Quote every line below exactly and skip any picture.
##### Available data
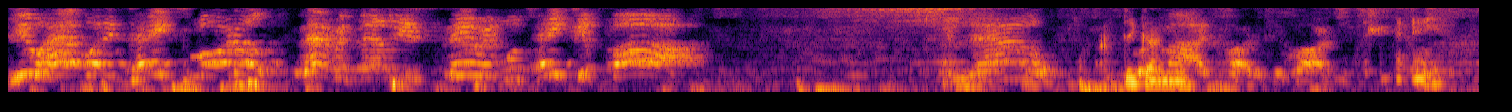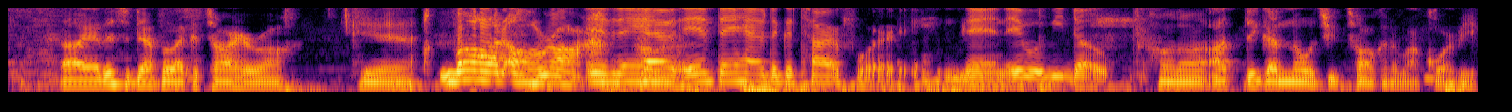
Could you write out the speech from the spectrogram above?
You have what it takes, mortal. That rebellious spirit will take you far. And now, I think I know. my part of the. Oh yeah, this is definitely like Guitar Hero. Yeah. Lord of Rock. If they Hold have on. if they have the guitar for it, then it would be dope. Hold on. I think I know what you're talking about, Corby.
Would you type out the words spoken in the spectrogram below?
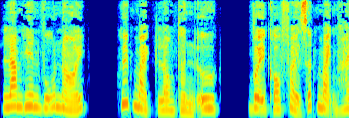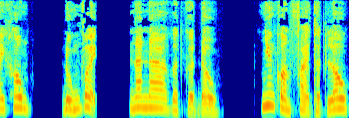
Lam Hiên Vũ nói, huyết mạch long thần ư, vậy có phải rất mạnh hay không? Đúng vậy, Nana gật gật đầu. Nhưng còn phải thật lâu,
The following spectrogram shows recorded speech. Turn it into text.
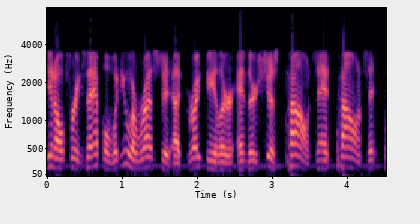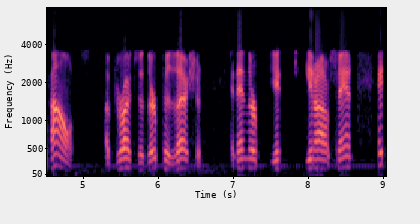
you know, for example, when you arrest a, a drug dealer and there's just pounds and pounds and pounds of drugs in their possession, and then they're, you, you know what I'm saying? It,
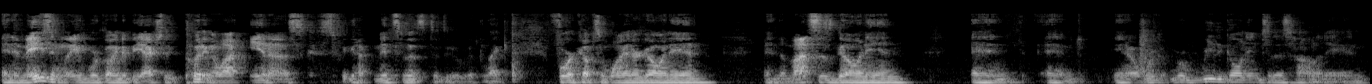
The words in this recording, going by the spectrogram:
And amazingly, we're going to be actually putting a lot in us because we got mitzvahs to do with like four cups of wine are going in, and the matzah's going in, and and you know we're we're really going into this holiday, and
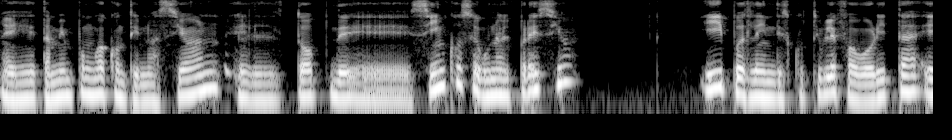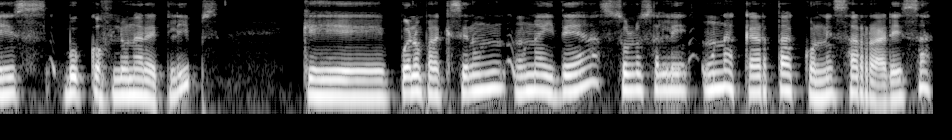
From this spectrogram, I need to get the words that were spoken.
Eh, también pongo a continuación el top de 5 según el precio. Y pues la indiscutible favorita es Book of Lunar Eclipse. Que, bueno, para que se den una idea, solo sale una carta con esa rareza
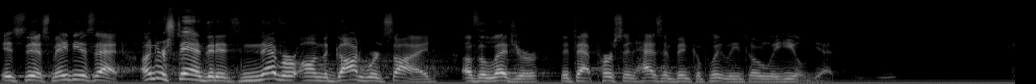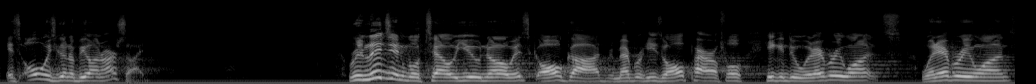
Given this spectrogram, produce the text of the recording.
it's this. Maybe it's that. Understand that it's never on the Godward side of the ledger that that person hasn't been completely and totally healed yet. It's always going to be on our side. Religion will tell you, no, it's all God. Remember, He's all powerful. He can do whatever He wants, whenever He wants,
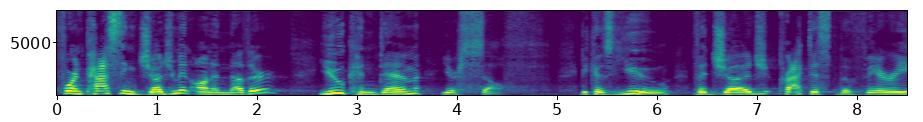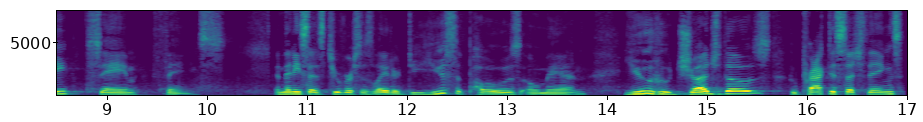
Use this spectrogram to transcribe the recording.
For in passing judgment on another, you condemn yourself, because you, the judge, practice the very same things." And then he says two verses later, "Do you suppose, O man, you who judge those who practice such things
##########
### Solved exercise
Could you write out the speech from the spectrogram above?
You have what it takes, mortal. That rebellious spirit will take you far. And now, I think I know. my part of the. Oh yeah, this is definitely like Guitar Hero. Yeah. Lord of Rock. If they Hold have on. if they have the guitar for it, then it would be dope. Hold on. I think I know what you're talking about, Corby.
Would you type out the words spoken in the spectrogram below?
Lam Hiên Vũ nói, huyết mạch long thần ư, vậy có phải rất mạnh hay không? Đúng vậy, Nana gật gật đầu. Nhưng còn phải thật lâu,
The following spectrogram shows recorded speech. Turn it into text.
you know, for example, when you arrest a, a drug dealer and there's just pounds and pounds and pounds of drugs in their possession, and then they're, you, you know what I'm saying? It,
The words in this recording, going by the spectrogram:
And amazingly, we're going to be actually putting a lot in us because we got mitzvahs to do with like four cups of wine are going in, and the matzah's going in, and and you know we're we're really going into this holiday, and
From this spectrogram, I need to get the words that were spoken.
Eh, también pongo a continuación el top de 5 según el precio. Y pues la indiscutible favorita es Book of Lunar Eclipse. Que, bueno, para que se den una idea, solo sale una carta con esa rareza
Given this spectrogram, produce the text of the recording.
it's this. Maybe it's that. Understand that it's never on the Godward side of the ledger that that person hasn't been completely and totally healed yet. It's always going to be on our side. Religion will tell you, no, it's all God. Remember, He's all powerful. He can do whatever He wants, whenever He wants,
Use this spectrogram to transcribe the recording.
For in passing judgment on another, you condemn yourself, because you, the judge, practice the very same things." And then he says two verses later, "Do you suppose, O man, you who judge those who practice such things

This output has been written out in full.